As the seasons change, so do our appetites. We yearn for foods that comfort, warm and nourish us through the cold days of winter. French onion soup is just such a food. I know there are lots of recipes for this soup out there but this one is suitable for my diet (and therefore for vegetarians and vegans too). It's not quite the same as the classic version that uses beef stock but rest assured that it's just as delicious!
This soup is traditionally served with melted cheese toasts but because I can no longer eat dairy, I find that anchovy toasts made an equally savoury accompaniment. The deep saltiness of the anchovy works really well against the sweetness of the onions.
French onion soup
6 large yellow onions, thinly sliced
3 tablespoons olive oil
¼ teaspoon of sugar
2 cloves garlic, minced
8 cups/2 litres of vegetable stock
½ cup/125ml of dry vermouth or dry white wine
1 bay leaf
¼ teaspoon of thyme
At least one teaspoon of salt and lashings of freshly-ground pepper
At least one slice of good bread and two anchovies per person
- Place a heavy bottomed saucepan over a medium heat and add the olive oil. Add the olive oil and then the onions.
- Sauté the onions for ten minutes.
- Add the sugar to help with the caramelisation process.
- Sauté for a further 30 to 40 minutes, stirring occasionally. Essentially, what you want is for your onions to be browned, but not burned.
- Add the minced garlic and sauté for one minute.
- Add the stock, vermouth, bay leaf and thyme. Partially cover the saucepan and stir until the flavours are well developed, about 30 minutes.
- Season with salt and pepper. You'll have to trust your judgment on this. Add the teaspoon of salt and several grindings of pepper; mix; then taste. Add more if you think it will benefit the soup. Remember that salt works by bringing out flavour so a little extra might be just the thing.
- To make the toast, brush the slices of bread with a little olive oil and toast both sides under a hot grill. Lay the anchovies on top and cut into soldiers.

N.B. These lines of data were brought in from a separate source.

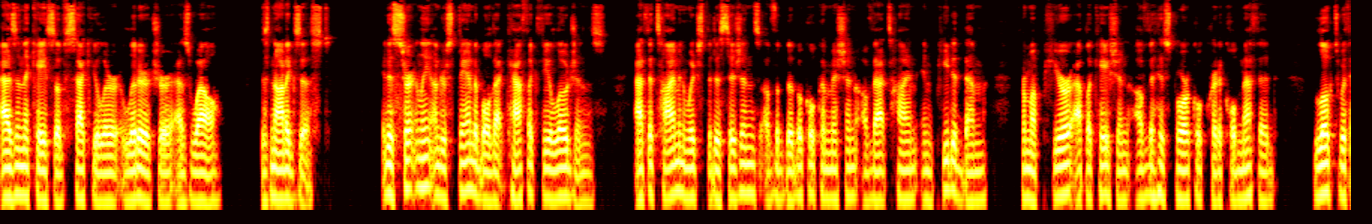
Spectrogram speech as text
as in the case of secular literature as well, does not exist. It is certainly understandable that Catholic theologians, at the time in which the decisions of the Biblical Commission of that time impeded them from a pure application of the historical critical method, looked with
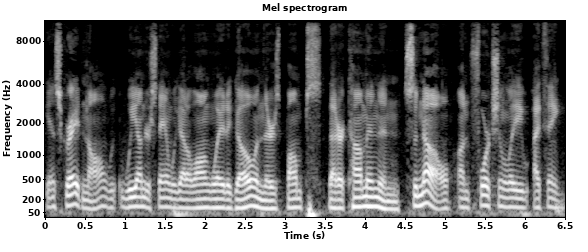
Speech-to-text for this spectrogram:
it's great and all. We- understand we got a long way to go and there's bumps that are coming. And so, no, unfortunately, I think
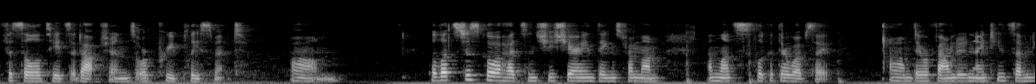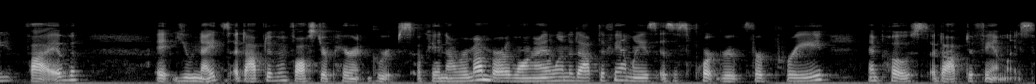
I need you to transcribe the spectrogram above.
facilitates adoptions or pre-placement. Um, but let's just go ahead since she's sharing things from them and let's look at their website. Um, they were founded in 1975. It unites adoptive and foster parent groups. Okay, now remember, Long Island Adoptive Families is a support group for pre and post adoptive families,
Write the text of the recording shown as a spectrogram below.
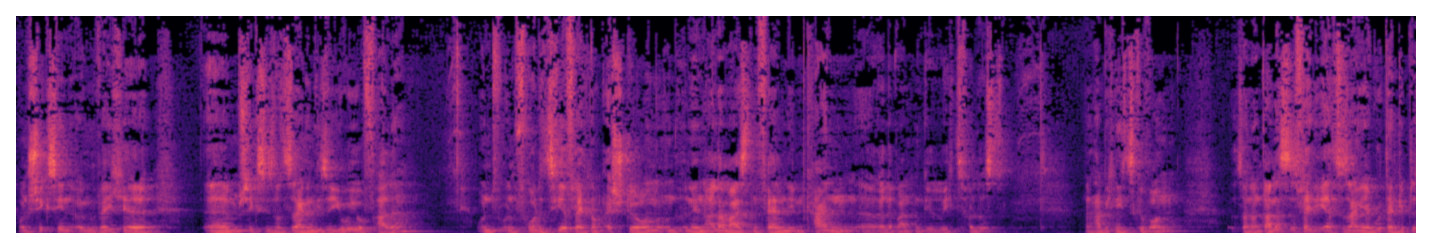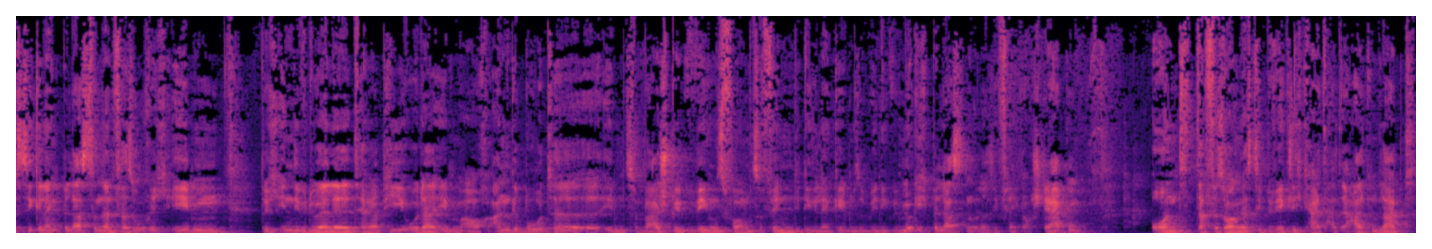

This makes more than two litres of soup but I've found that you can almost never make enough soup. Having a pot on the go means that you're sorted when it comes to quick weekday lunches and snacks and most soups - especially this one - benefit from sitting around for a day or two. The flavours get deeper and richer and better and better.